A few times a year I get questions about tuberculosis (TB) in dogs, typically after a person is diagnosed with active TB and people want to know what the risks are to, and from, their dog. It’s often tough to answer those questions, because there’s limited information available. Risks exist, but how much of a risk and how to assess that risk are difficult figure out.
A recent paper doesn’t answer all the questions but provides some more insight. The short communication in Transboundary and Emerging Diseases (Ribeiro et al 2016) describes a fatal case of tuberculosis in a dog. That’s interesting by itself, since TB infection in dogs is pretty rare, even in dogs with long-term contact with infected people. Another twist to the case is that the dog was infected with a strain of Mycobacterium tuberculosis that was resistant to some important anti-TB drugs.
Here are some of the highlights:
- The two-year-old dog had a history of bloody stools and weight loss over the preceding eight months. The dog’s owner had been treated for over six months for TB.
- Among other things, examination of the dog at the time of presentation identified thickening of the intestinal tract. An intestinal biopsy was taken and acid fast bacilli consistent with M. tuberculosis were identified. A fecal culture subsequently confirmed the identity of the bacterium.
- The dog died shortly after the diagnosis (but probably would have been euthanized shortly thereafter regardless on the recommendation of public health officials).
- Subsequent testing of the bacterial strain determined that it was resistant to a variety of drugs that are used to treat TB in people: isoniazid, ethambutol, ciprofloxacin, ofloxacin, streptomycin and amikacin. This places it in the “pre-multidrug resistant” category.
This case raises a few questions:
Where did the TB come from?
This one’s easy. It almost certainly came from close and prolonged contact with the owner. TB is not readily transmissible with transient contact, but living in a household with close contact is a high-risk factor for people, and that would probably apply at least to some degree to their pets too.
Why did this dog get TB?
That’s a tougher question. TB is rarely diagnosed in dogs owned by TB patients, even when they have had long-term, close contact. Whether this dog had some underlying problem that made it more susceptible to infection, the owner was shedding particularly large numbers of the bacterium, or it was simply bad luck (or a combination of these factors) isn’t known.
Does rare really mean rare?
Good question. We rarely identify TB in dogs, but does that mean it rarely occurs, or it’s rarely identified? We don’t really know.
Why don’t we know much about TB in dogs?
There are few people who work in companion animal infectious diseases, so not a lot of study has been done in this area. TB isn’t a major health problem in dogs, so it’s hard to find money from canine groups to do that type of research. TB in dogs is a pretty oddball phenomenon for human healthcare funding to pay much attention to it. I’ve had a good study of TB in dogs in mind for a while, but it would be exceptionally difficult to get it funded.
Another problem is testing.
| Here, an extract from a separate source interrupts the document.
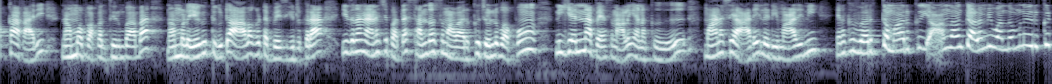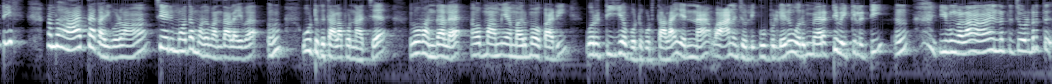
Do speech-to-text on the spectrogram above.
ஒக்காக்காரி நம்ம பக்கம் திரும்பாம நம்மளை எதிர்த்துக்கிட்டு அவகிட்ட பேசிக்கிட்டு இருக்கிறா. இதெல்லாம் நினச்சி பார்த்தா சந்தோஷமாக இருக்குது சொல்லு பார்ப்போம் நீ என்ன பேசினாலும் எனக்கு மனசே அடையிலடி மாலினி. எனக்கு வருத்தமாக இருக்குது யாரும் கிளம்பி வந்தோம்னு இருக்குட்டி நம்ம ஆத்தா காரி கூட சரி மொத மொதல் வந்தாளா இவ? ம், வீட்டுக்கு தலை பொண்ணாச்சே. இவ வந்தால அவ மாமியா மருமக ஒரு டீயை போட்டு கொடுத்தாளா என்ன வான்னு சொல்லி கூப்பிடலன்னு ஒரு மிரட்டி வைக்கல டீ. இவங்களாம் என்னத்தை சொல்கிறது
Screening tests used in people like the tuberculin skin test and IGRA are not useful in dogs. So, we don’t have an easy, readily accessible test in this species. Diagnosing active TB including shedding of the bacterium is even more difficult. Unlike people, where sputum samples are easily collected and tested, getting a good respiratory sample from a dog is more of a challenge. Furthermore, TB may be more of a gastrointestinal issue in dogs (vs respiratory), so we don’t know the optimal testing approach.
Is euthanasia indicated if a dog has TB?
This dog died, and euthanasia in advance of that would probably have been justifiable based on its severe disease. The question that comes up in other cases is what to do with a dog that might have TB but isn’t very sick. TB is potentially treatable, but it requires long-term treatment with combinations of drugs, and we don’t have any evidence to to tell us what the optimal treatment regimen in dogs is. There’s also concern about human exposure during treatment and the (very unlikely but possible) emergence of resistance during treatment of the dog.
This case raises a similar issue, since the dog was infected with a strain that was already resistant to a variety of antibiotics, which is a very serious public health concern, and which would increase the support for euthanasia (based both on the inability to treat the dog effectively and concern about dissemination of this very concerning resistant strain).
TB is one of the most common and important infectious diseases in humans globally, and it’s a disease that is getting more problematic over time. Questions about what to do with exposed dogs are important to address, and more information is needed about the risks to and from pets to make sure we can handle these situations as effectively as possible.